[Task instructions]
Without any pictures, reproduce exactly the lines running from the line containing "The spectrogram below comes" through the end of the entries.

────────

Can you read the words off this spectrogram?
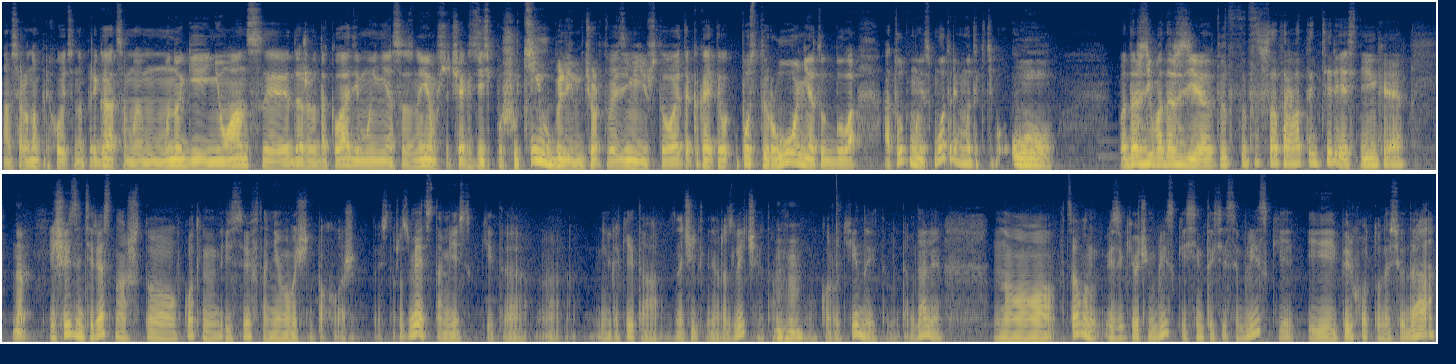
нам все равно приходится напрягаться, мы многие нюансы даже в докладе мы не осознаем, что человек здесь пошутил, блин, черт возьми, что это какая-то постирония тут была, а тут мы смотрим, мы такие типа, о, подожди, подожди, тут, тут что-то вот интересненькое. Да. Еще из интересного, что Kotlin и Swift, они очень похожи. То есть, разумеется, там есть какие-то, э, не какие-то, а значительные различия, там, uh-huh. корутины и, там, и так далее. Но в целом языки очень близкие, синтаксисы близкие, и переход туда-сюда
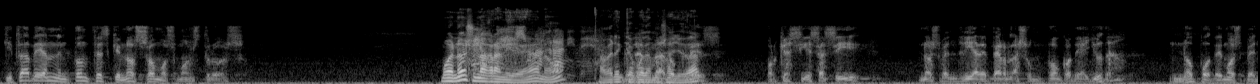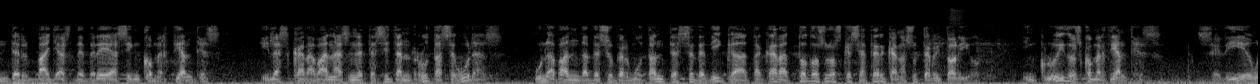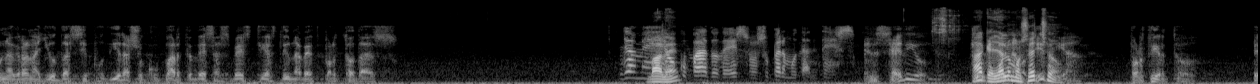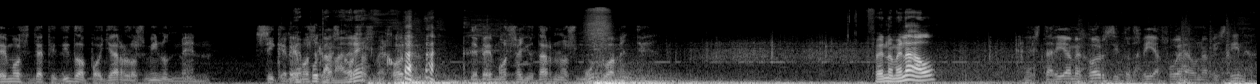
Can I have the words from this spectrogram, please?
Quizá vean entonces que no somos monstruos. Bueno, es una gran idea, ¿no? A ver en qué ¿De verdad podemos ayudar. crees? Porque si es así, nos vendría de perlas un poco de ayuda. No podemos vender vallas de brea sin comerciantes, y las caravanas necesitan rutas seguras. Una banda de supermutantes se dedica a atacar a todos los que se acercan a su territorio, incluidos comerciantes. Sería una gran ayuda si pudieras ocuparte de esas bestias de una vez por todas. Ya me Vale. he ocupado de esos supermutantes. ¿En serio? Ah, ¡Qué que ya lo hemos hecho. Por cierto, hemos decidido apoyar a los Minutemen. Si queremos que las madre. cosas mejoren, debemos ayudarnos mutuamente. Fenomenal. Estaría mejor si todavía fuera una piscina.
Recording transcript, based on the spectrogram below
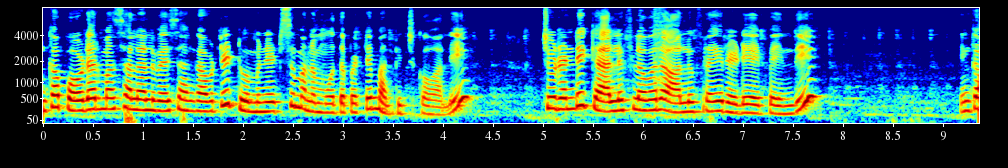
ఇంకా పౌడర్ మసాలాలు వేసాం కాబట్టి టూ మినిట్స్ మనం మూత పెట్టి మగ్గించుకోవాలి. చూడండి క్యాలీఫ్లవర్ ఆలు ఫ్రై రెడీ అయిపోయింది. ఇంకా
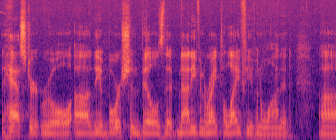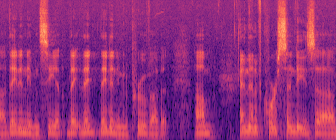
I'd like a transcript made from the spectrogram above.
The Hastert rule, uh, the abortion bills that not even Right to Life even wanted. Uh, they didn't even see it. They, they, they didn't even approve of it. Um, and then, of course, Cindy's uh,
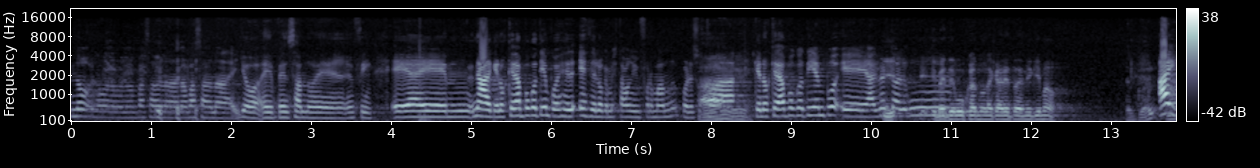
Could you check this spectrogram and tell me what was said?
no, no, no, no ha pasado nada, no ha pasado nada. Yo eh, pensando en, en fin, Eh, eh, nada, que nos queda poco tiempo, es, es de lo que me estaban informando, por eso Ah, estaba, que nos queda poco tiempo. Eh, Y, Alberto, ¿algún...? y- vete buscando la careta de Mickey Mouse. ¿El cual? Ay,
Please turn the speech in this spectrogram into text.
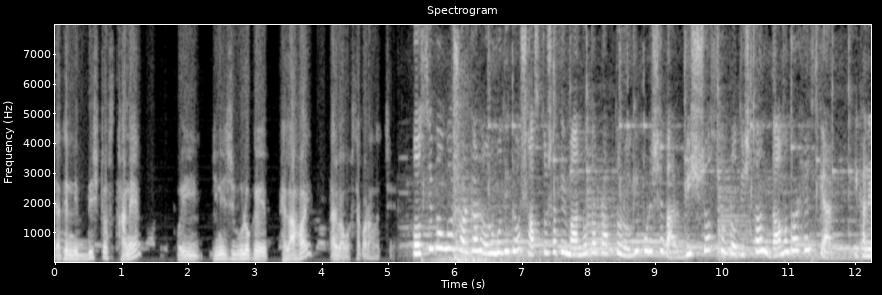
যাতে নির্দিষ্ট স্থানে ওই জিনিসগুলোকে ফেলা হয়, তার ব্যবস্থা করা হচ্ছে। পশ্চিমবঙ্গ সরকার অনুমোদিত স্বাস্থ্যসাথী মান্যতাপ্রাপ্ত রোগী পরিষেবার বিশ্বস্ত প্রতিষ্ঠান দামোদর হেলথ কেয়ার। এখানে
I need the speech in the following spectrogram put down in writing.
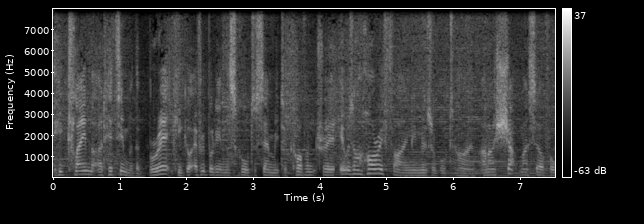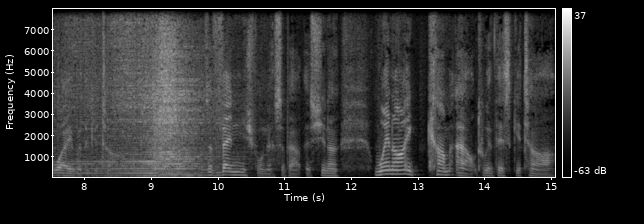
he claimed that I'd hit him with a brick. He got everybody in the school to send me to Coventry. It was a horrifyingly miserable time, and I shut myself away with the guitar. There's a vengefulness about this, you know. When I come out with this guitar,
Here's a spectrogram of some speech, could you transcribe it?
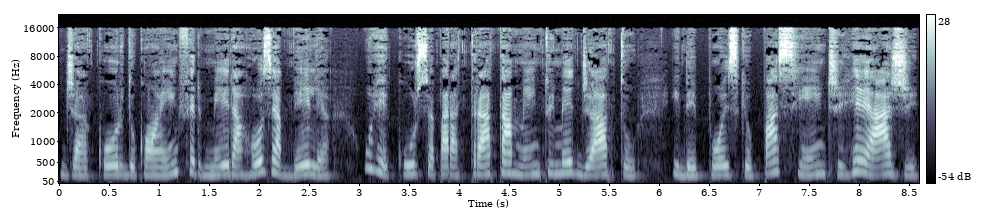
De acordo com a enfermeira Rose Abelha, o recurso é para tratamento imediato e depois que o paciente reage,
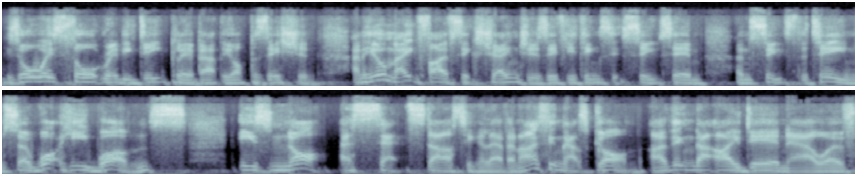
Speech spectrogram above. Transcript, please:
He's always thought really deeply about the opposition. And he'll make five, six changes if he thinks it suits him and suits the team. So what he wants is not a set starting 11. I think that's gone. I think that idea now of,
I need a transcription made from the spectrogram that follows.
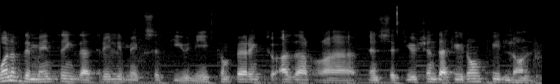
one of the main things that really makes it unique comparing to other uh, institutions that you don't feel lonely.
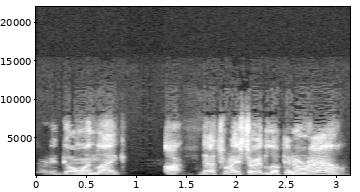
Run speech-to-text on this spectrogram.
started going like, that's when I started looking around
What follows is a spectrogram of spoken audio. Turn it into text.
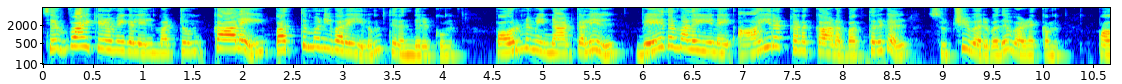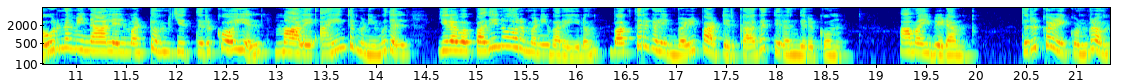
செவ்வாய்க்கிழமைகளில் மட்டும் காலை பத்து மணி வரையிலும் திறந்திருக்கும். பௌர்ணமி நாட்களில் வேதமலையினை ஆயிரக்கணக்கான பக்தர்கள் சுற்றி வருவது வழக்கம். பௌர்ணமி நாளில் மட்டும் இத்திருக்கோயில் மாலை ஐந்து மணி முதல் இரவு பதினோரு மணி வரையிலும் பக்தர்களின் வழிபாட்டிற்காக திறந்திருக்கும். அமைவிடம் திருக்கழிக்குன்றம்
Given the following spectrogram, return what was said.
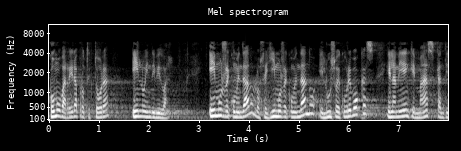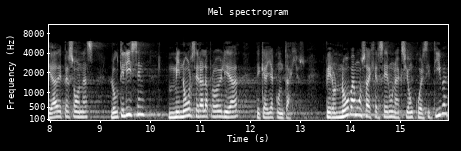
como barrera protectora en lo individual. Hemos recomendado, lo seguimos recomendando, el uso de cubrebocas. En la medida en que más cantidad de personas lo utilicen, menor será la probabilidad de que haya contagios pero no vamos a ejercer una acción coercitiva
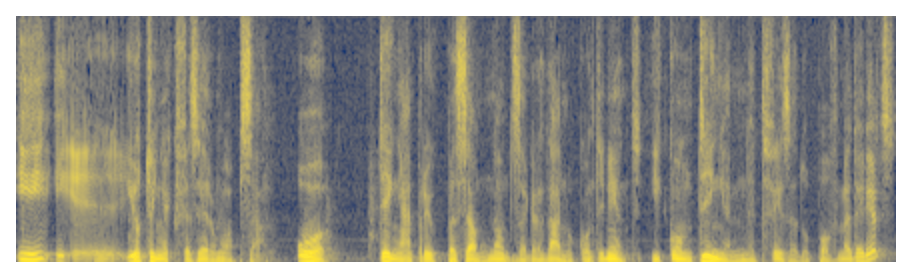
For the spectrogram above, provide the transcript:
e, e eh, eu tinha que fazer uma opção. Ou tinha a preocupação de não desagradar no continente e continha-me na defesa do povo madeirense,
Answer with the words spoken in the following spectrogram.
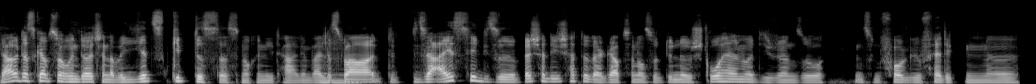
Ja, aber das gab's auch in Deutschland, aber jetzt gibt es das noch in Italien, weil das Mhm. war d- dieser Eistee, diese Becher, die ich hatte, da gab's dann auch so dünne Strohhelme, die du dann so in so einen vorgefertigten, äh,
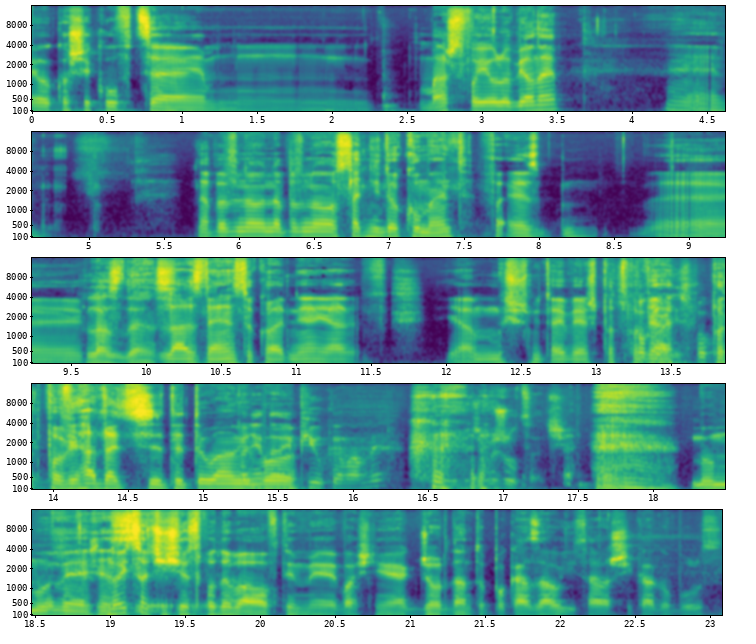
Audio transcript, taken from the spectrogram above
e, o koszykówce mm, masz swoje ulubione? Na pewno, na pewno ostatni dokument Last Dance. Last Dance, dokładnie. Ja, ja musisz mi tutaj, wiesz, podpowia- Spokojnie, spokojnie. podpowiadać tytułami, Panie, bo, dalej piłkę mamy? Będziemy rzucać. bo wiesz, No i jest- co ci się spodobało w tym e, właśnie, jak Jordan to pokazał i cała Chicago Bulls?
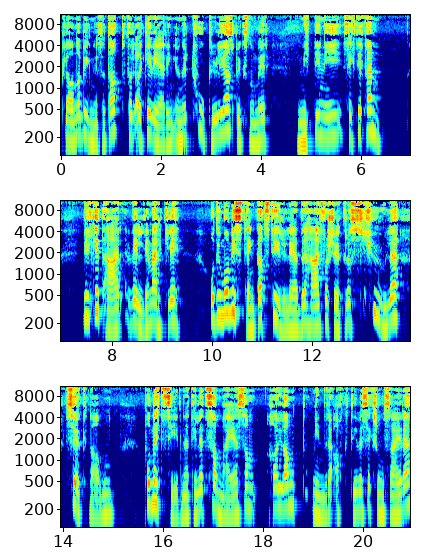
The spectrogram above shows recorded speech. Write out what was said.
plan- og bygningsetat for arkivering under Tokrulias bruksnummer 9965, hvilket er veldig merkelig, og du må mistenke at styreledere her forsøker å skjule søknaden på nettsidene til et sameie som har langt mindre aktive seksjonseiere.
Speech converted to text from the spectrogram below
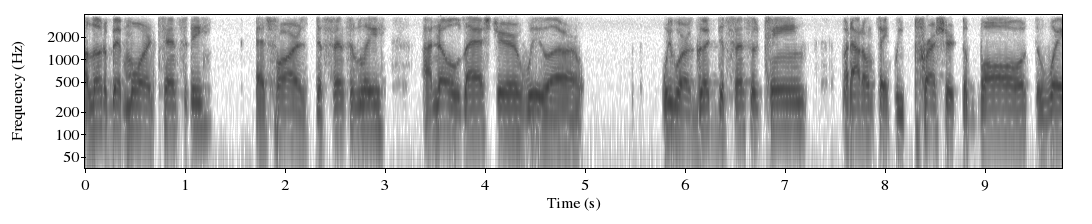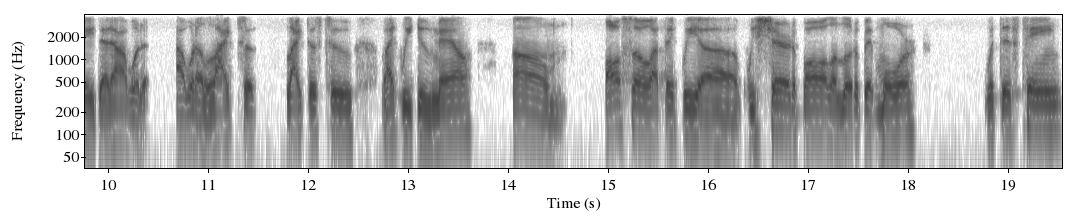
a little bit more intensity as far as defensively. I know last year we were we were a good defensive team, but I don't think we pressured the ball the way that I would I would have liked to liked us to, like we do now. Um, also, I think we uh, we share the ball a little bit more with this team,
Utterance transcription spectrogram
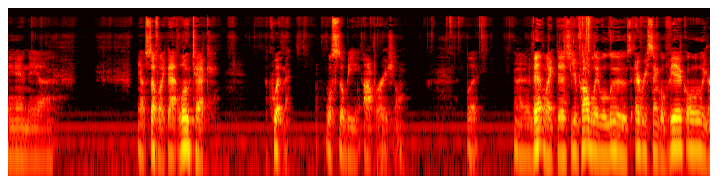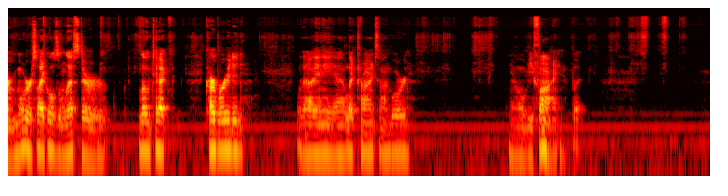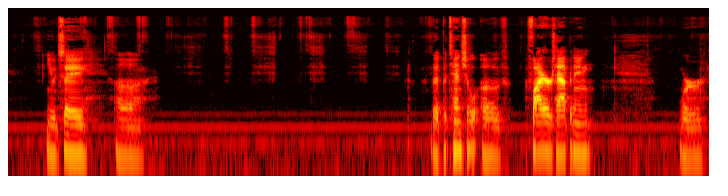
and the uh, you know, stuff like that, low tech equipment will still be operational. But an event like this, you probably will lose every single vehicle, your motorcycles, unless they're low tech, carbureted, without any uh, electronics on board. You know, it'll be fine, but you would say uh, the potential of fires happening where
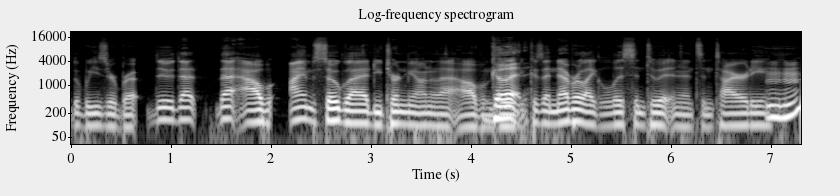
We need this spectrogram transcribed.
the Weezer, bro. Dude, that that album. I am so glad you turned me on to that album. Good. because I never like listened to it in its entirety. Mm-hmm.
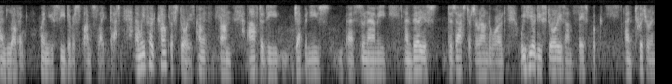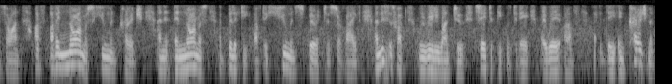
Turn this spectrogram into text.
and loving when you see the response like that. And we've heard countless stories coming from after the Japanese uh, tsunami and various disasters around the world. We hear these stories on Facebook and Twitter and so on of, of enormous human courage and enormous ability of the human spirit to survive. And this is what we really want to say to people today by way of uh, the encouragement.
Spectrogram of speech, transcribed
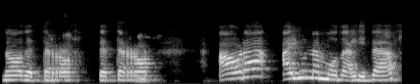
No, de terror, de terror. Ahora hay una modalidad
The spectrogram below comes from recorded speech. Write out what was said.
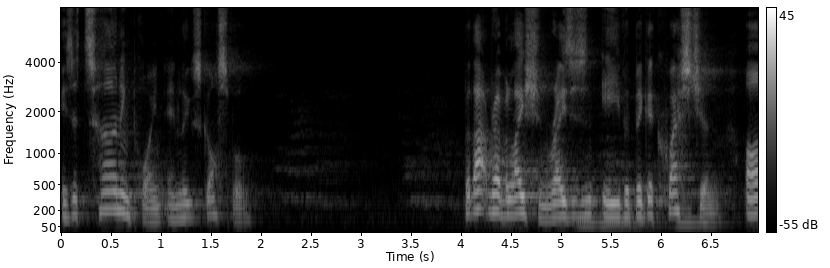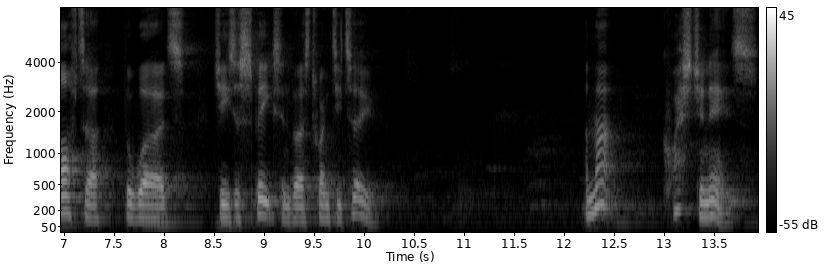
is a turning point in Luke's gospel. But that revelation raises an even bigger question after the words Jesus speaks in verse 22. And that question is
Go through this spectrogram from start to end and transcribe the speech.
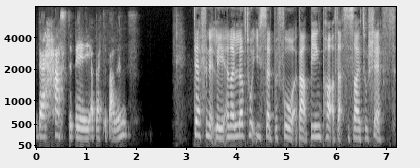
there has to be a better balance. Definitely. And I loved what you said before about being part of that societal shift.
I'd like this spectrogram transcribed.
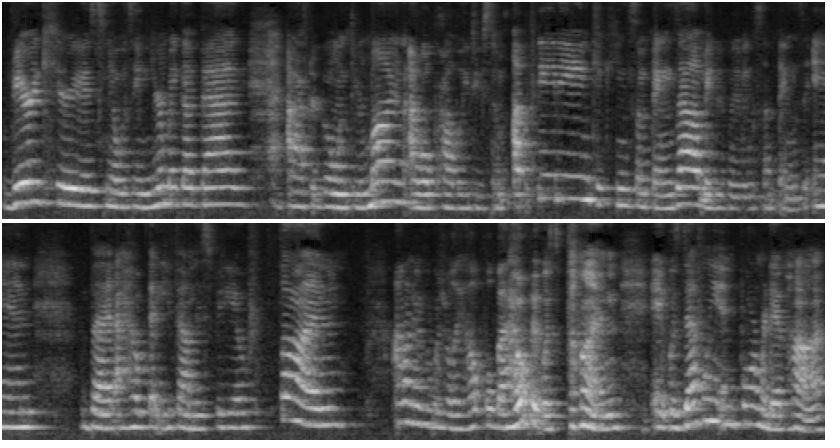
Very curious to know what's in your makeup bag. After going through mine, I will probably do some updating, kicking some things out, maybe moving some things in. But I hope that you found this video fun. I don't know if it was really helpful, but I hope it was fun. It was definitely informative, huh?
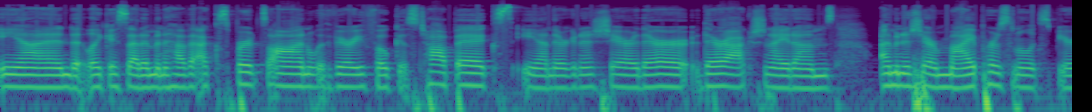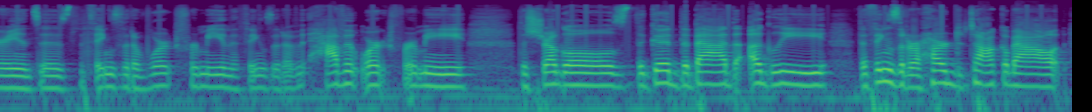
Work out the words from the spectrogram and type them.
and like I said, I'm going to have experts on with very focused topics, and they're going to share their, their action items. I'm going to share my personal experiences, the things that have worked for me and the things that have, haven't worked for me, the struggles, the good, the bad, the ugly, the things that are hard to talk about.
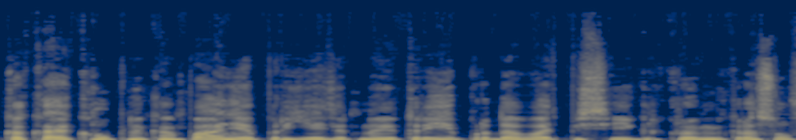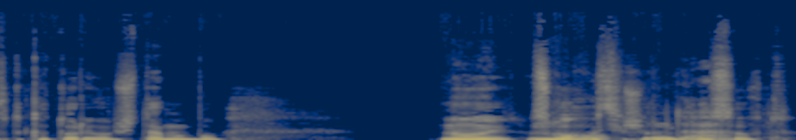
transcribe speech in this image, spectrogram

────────

[Solution for this task]
The spectrogram below comes from recorded speech. Write out what was said.
is a turning point in Luke's gospel. But that revelation raises an even bigger question after the words Jesus speaks in verse 22. And that question is
Go through this spectrogram from start to end and transcribe the speech.
there has to be a better balance. Definitely. And I loved what you said before about being part of that societal shift.
I'd like this spectrogram transcribed.
Very curious to know what's in your makeup bag. After going through mine, I will probably do some updating, kicking some things out, maybe moving some things in. But I hope that you found this video fun. I don't know if it was really helpful, but I hope it was fun. It was definitely informative, huh?
Work out the words from the spectrogram and type them.
and like I said, I'm going to have experts on with very focused topics, and they're going to share their, their action items. I'm going to share my personal experiences, the things that have worked for me and the things that have, haven't worked for me, the struggles, the good, the bad, the ugly, the things that are hard to talk about.
transcribe speech in this image, spectrogram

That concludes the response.